Much of my strong desire to attend the conference stemmed from a slight feeling of disconnect from Rhemalda and my fellow authors. I felt such a long way away from everything, being in the UK. This was silly, really, because the US is such a huge country and many of my fellow authors hadn’t had the opportunity to meet face to face with Rhett and Emmaline either. This conference would give those of us who could make it a wonderful chance to put actual people to the Facebook profiles, email messages, and grainy, intermittent Skype images that was all we’d had to work with so far. I knew I would forever regret it (and be extremely jealous of those who did attend!) if I didn’t manage to go.

After a conversation with my lovely husband Dave, who often travelled to the States on business in the past but rarely does so now, we agreed on a schedule for our visit. We have several sets of friends in the US, and as it would be silly not to include as many of them on this trip as we could, we decided to fly out the Sunday before the conference and spend a few days relaxing. It wasn’t easy as we had to organize our flights, hire cars, dates and times around when our friends could be free, but we finally achieved the juggling act. We settled on flying from London Heathrow (our nearest airport) into Houston, where we would stay with our first set of friends. Dave has often described Houston to me but I had never been there, so I was looking forward to seeing the place and where he used to work.

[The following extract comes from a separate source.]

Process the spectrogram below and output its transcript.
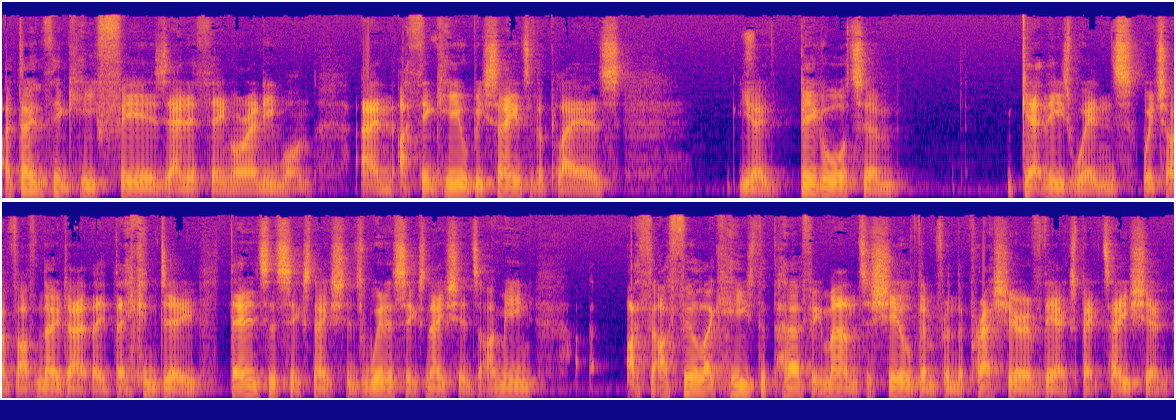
I don't think he fears anything or anyone, and I think he will be saying to the players you know, big autumn, get these wins, which I've, I've no doubt they, they can do. Then into the Six Nations, win a Six Nations. I mean, I, th- I, feel like he's the perfect man to shield them from the pressure of the expectation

I am not a big fan of flying because I often suffer from motion-sickness. If I get it bad, it can affect me for two or three days, and I was worried I wouldn’t be able to enjoy our visits. But as we had decided to make the most of this US trip, and had booked some holiday after the conference as well as before it, we had also decided to fly out in more comfort than usual. Yes, we were going Business Class!!

The plane was a Boeing 777, and the Business Class end was even more comfortable than I had anticipated. I’ve never yet been able to sleep on a plane and the allure of fully-reclining seats was a strong one. I felt I was being cocooned in a little individual pod of comfort and once I settled myself in, I actually began to feel excited about being on a plane. Big change for me!

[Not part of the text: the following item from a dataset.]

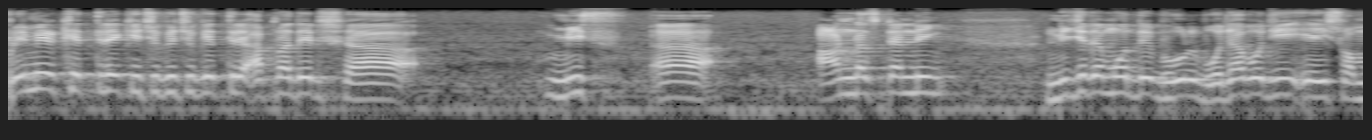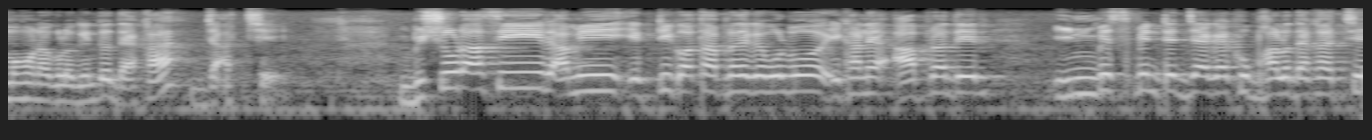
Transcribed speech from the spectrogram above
প্রেমের ক্ষেত্রে কিছু কিছু ক্ষেত্রে আপনাদের মিস আন্ডারস্ট্যান্ডিং নিজেদের মধ্যে ভুল বোঝাবুঝি, এই সম্ভাবনাগুলো কিন্তু দেখা যাচ্ছে। বিশ্বরাশির আমি একটি কথা আপনাদেরকে বলব, এখানে আপনাদের ইনভেস্টমেন্টের জায়গায় খুব ভালো দেখাচ্ছে।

The 9 hour flight went extremely well. There was hardly any turbulence (which is usually what sets off my motion-sickness), the seat was ridiculously comfortable, the food and service were excellent, and the personal entertainment center had more TV shows, movies, music shows, and games than even a ten-year-old child could exhaust. Plus I had my Kindle, and had recently started reading Karen Amanda Hooper’s Tangled Tides. What more could I wish for?

We landed in hot and humid Houston (it was around 99°, whereas the UK had been about 16° and drizzly!) at around 1.30 pm. That’s 7 pm UK time. We collected our hire car, a black Ford Escape with thankfully efficient air-con, and drove to the district of Houston where our first set of friends lived.

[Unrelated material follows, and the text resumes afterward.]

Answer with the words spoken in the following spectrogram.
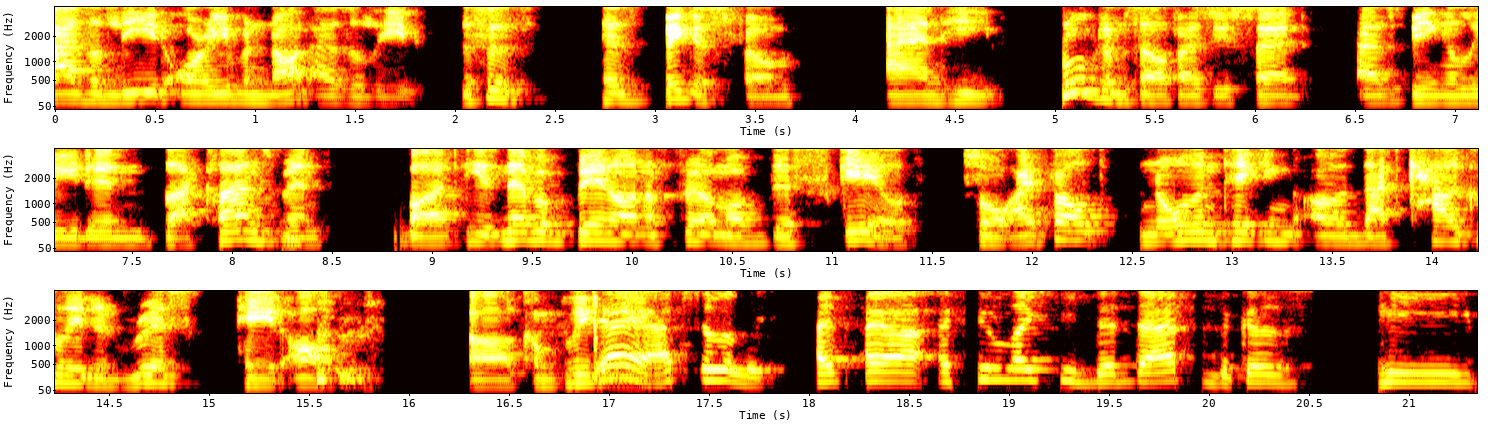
as a lead or even not as a lead. This is his biggest film. And he proved himself, as you said, as being a lead in Black Klansman, but he's never been on a film of this scale. So I felt Nolan taking uh, that calculated risk paid off uh, completely. yeah, yeah absolutely I, I uh, i feel like he did that because he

We had already decided to try staying awake until 9 or 10 pm, so we could acclimatize as quickly as possible. Our friends helped enormously by providing us with a fabulous supper in their garden, although I only survived the temperature by sitting right next to, and sometimes actually inside, the spray from their garden sprinkler, and we retired to our very comfortable guest room feeling no more than slightly wearier than usual. I slept well although I did have minor anxieties, because I’d asked our friends if next day they would listen to and comment on the talk I intended to give at the conference: Fantasy World Building. I knew they’d be gentle with me, but I was still dreading how it might go.

Find out how it went in my next post. J